The one that made most of an impact was during my A-level because that’s when I noticed textiles was my true passion. I would spend hours experimenting and made connections with each topic such as reflecting on memories and Peruvian textiles.
What made you want to mix media?
I have always being curious and don’t like the ordinary, I always used random pieces of plastics, metals to attach or mould together. My work has changed throughout the years but mixing media with embroidery will always be my passion as I do not feel restricted.
To date, what’s been your favorite course of study or project?
“A Peruvian Tale” my final degree collection as I managed to continue experience and push the boundaries in textiles.
My job in The Funk Files is to interview “pioneers on the embroidery frontier.” That’s you!
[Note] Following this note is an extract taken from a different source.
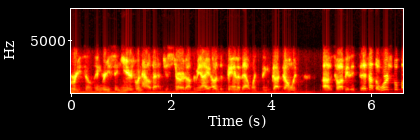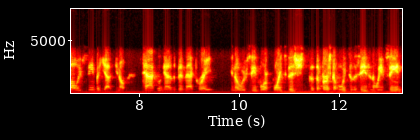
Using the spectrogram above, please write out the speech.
recent in recent years when how that just started up. I mean, I, I was a fan of that when things got going. Uh, so I mean, it's, it's not the worst football we've seen, but yes, you know, tackling hasn't been that great. You know, we've seen more points this the first couple weeks of the season than we've seen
What is the embroidery frontier, and what does it mean to be a pioneer here?
I think it means to be at the beginning and representing something new and different. It’s exciting and makes you feel secure that you are following the right path in your career.
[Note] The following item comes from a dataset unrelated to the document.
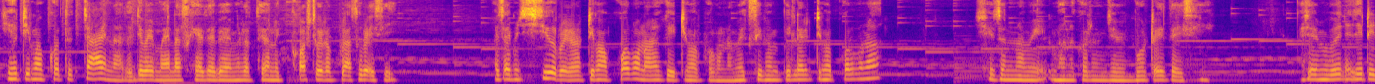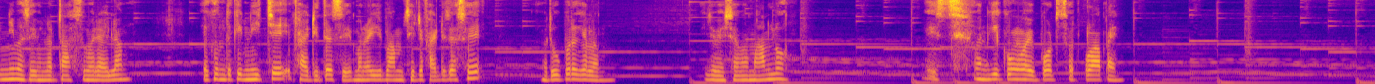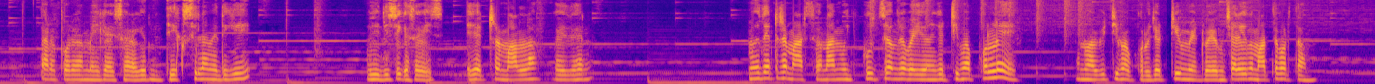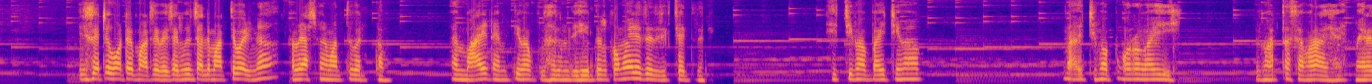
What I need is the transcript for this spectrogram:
কেউ টিম আপ করতে চায় না। যদি ভাই মাইনাস খেয়ে যাবে, আমি রাতে অনেক কষ্ট করে প্লাস উড়াইছি। আচ্ছা আমি শিওর ভাই টিম আপ করব না, নাকি টিম আপ করব না। ম্যাক্সিমাম প্লেয়ারের টিম আপ করব না সেই জন্য আমি মনে করেন যে আমি ভোটাই দিয়েছি। আচ্ছা আমি বলি যে টেন্নি মাসে আমি টাচ সময় আইলাম। এখন থেকে নিচে ফাইটিতেছে মানে এই বাম সাইডে ফাইটিতেছে আমি উপরে গেলাম। এই যে ভাই আমার মারলো। মানে কি কমে ভাই, বট শট পোলা পাইন তারপরে আমি গাইস আর কিন্তু দেখছিলাম এদিকে। ওই দিছে গেছে গাইস এই একটা মারলাম গাইস দেখেন। আমি একটা মারছে না, আমি বুঝছিলাম যে ভাই অনেকে টিম আপ করলে, আমি ভাবি টিম আপ করব, যে টিমমেট ভাই, আমি চাইলে কিন্তু মারতে পারতাম। এই সেটা ওয়াটে মারতে পারি আমি চাইলে মারতে পারি না, আমি রাসময় মারতে পারতাম। আমি মারি না আমি টিম আপ করছিলাম যে হেডের কমাই রেখে চাইতে পারি এই টিম আপ ভাই টিম আপ ভাই টিম আপ করো ভাই মারতেছে আমার আয় হায় মেরে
Describe your ideal career.
My ideal career would be to have my own business being a designer maker and teaching textiles techniques. I would like to give back to the community and help out.
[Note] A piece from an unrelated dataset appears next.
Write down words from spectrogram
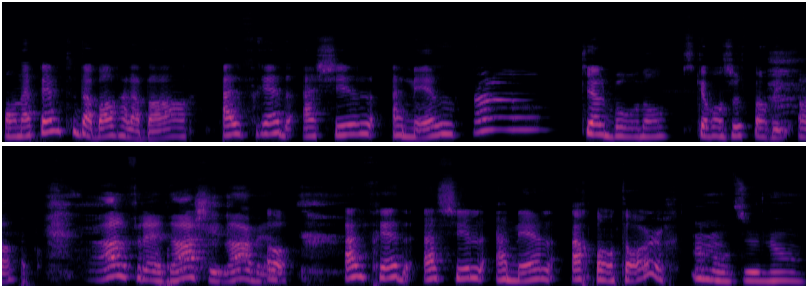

What projects are on the horizon for you?
I currently spend two months in Peru learning new embroidery techniques and co-work with artisans to produce a range of hand embroidered cushions. Even though this project is different than my final degree collection, I wanted to try something new and give back to the Peruvian community. I have also produced a series of makeup bags, 100% hand embroidered, inspired by Peruvian ancient textiles. My aim would be to start selling the cushions and bags and reinvest to produce more textile products and end up helping artisan communities.
Where else can we see your work?
What one piece of advice would you offer someone who wants to mix embroidery with other media?
I would say to never give up and just keep on going, if you have a vision do not let others put you down. Also the idea of mixing techniques and medias is to have fun and experiment. There are no limits; just go for it!
Rapid-fire Round: (Don’t think too hard about these.)
No mixing media in your next project. Pick ONE. Which one do you choose? It would always have to be hand embroidery.
You’re creating an accessory for an animal. What is the animal, and what is the accessory? I would say a lion, and I would create bold statement necklace piece.
If you were not an artist/designer, what would you be? I have always liked working with young people. It would be something like teaching or a support worker.
You’re writing a novel, and the hero is a mixed-media artist. What’s the plot problem s/he must overcome? I think that the heroine is working on a project to save the community, but villains try and steal all her equipment. But as she is a mixed media artist, she produces the same project with different material.
You are making lunch for the artist of your choice—and s/he will love it. Who is the artist, and what are you making for lunch? It would have to be Jane Bowler, as I have always admired her work. And I would make a traditional Peruvian dish.
Do you listen to music while you work, and, if so, what is it? Yes, I always listen to music while working. Ut has to be upbeat music. Recently, I have started listening to Christian music, and the positive energy also motivates and helps me concentrate.
A studio is remaking a movie, and they want you to embroider one of the costumes. What is the movie, and what costume are you embellishing? I would like it to be The Hunger Games, and Elizabeth Banks’s outfit! They are incredible.
You must include something edible in your next project. What do you use, and how do you incorporate it? It has to be chocolate. I have a real sweet tooth. Perhaps melting it with other materials or making it into beads.
A celebrity wears something you’ve made to an awards show, and you receive fame, fortune, good health, fitness, and cake for life. Who is the celebrity and what does s/he wear? It has to be Lady Gaga wearing a 100% hand-embroidered and embellished bespoke dress.
Jen Funk Weber is Queen of Funk & Weber Designs, a cross stitch and counted-thread embroidery designer and teacher dedicated to stitchy explorations and adventures.